Optical radiation hazard: Eyes can be damaged by radiant energy, glare and intense light emitted during welding, torch-cutting, brazing, soldering and laser work.
Eye protection: Filter lenses with the correct filter shade number will protect against radiation hazards. When selecting this type of PPE, you must consider the type and degree of radiant energy in the workplace.
Whatever form of eye protection you choose, it should comply with with ANSI Z87.1 OSHA accepts the three latest standards: 1989, 2003 and 20106. Additionally, OSHA requires employers to provide PPE training so that workers know what to use, when to use it, how to wear it, how to take care of it and what its limitations are.4
Comfort and compliance

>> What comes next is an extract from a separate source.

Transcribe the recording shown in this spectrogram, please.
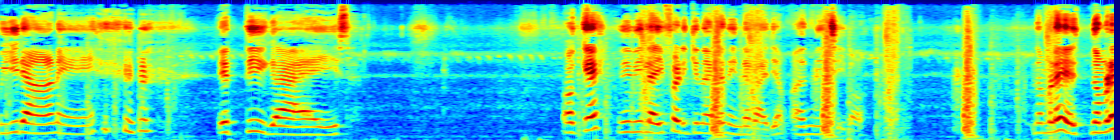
ഉയരാണേ. എത്തി ഗൈസ് ഓക്കെ ഇനി നീ ലൈഫ് അടിക്കുന്നതൊക്കെ നിന്റെ കാര്യം. അത് നീ ചെയ്തോ. നമ്മുടെ നമ്മുടെ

Although the NIOSH survey mentioned at the beginning of the article involved carpenters, the information garnered may provide insight into the attitudes of other workers as well. The inclusion of style as a high priority shouldn’t come as a surprise to employers. When it comes to this very personal form of personal protective equipment, people expect to be able to find styles that affirm or express their individuality. Function is still important when it comes to eyewear but workers are no longer willing to base their selection on that factor alone.

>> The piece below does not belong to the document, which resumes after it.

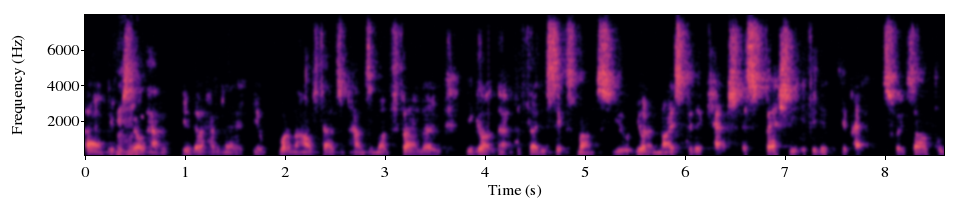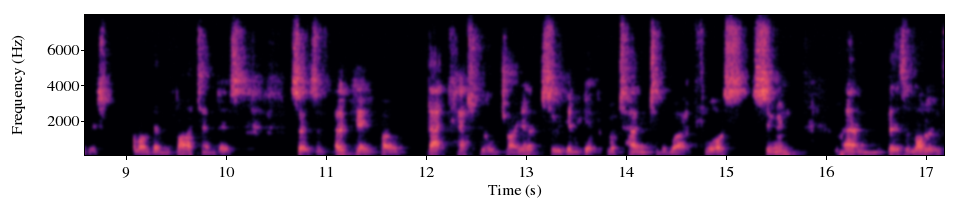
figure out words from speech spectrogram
Uh, people mm-hmm. still have, you know, having a you know, one and a half thousand pounds a month furlough. You got that for 36 months. You, you want a nice bit of cash, especially if you live with your parents, for example, which a lot of them are bartenders. So it's like, okay, well, that cash will dry up. So we're going to get returning to the workforce soon. Um, there's a lot of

The safety eyewear industry has responded to this demand trend by producing frames in a multitude of colors, finishes and shapes. Many frames are prescription-ready. Lenses come in a range of hues: bronze, sky blue and smoke grey, among others, or in a photochromic version which can be used in bright sunlight or relative darkness. There are also hybrid spectacles that, for instance, include removable, soft foam seals to offer the protection of goggles but the low-profile of glasses.
Fit and comfort are closely related. PPE that doesn’t fit well cannot be comfortable – nor can it provide the protection that it’s meant to. A good fit starts with choosing the correct size, if different sizes of PPE are available. Fit is especially important where dust and chemical splashes are hazards; the device should fit the face snugly. Adjustable features can further refine fit.
Features like non-slip rubberized temples and nose pieces and adjustable rubber nose bridges with wire cores lend themselves to both fit and comfort in protective eyewear.
Put a policy in place
Once you’ve determined the appropriate type of eye protection that’s needed, allowing workers some choice in their eye protection devices goes a long way toward ensuring compliance — but not far enough.
NIOSH recommends that you develop and implement an eye safety policy1 for your workplace, one that specifies:
- When safety eye protection must be worn
- How the policy is enforced
- How and from where workers get their safety glasses
- How they get replacements
- What a worker should do if the eye protection that is usually at a workstation is missing
1 NIOSH Eye Safety Toolbox Talk: http://www.cdc.gov/niosh/topics/eye/toolbox-eye.html
2 OSHA: Eye and Face Protection www.osha.gov/SLTC/eyefaceprotection/index.html
3 American Optometric Association website: www.aoa.org/x4736.xml
4 OSHA “Eye and Face Protection” www.osha.gov/SLTC/.../ef.ppt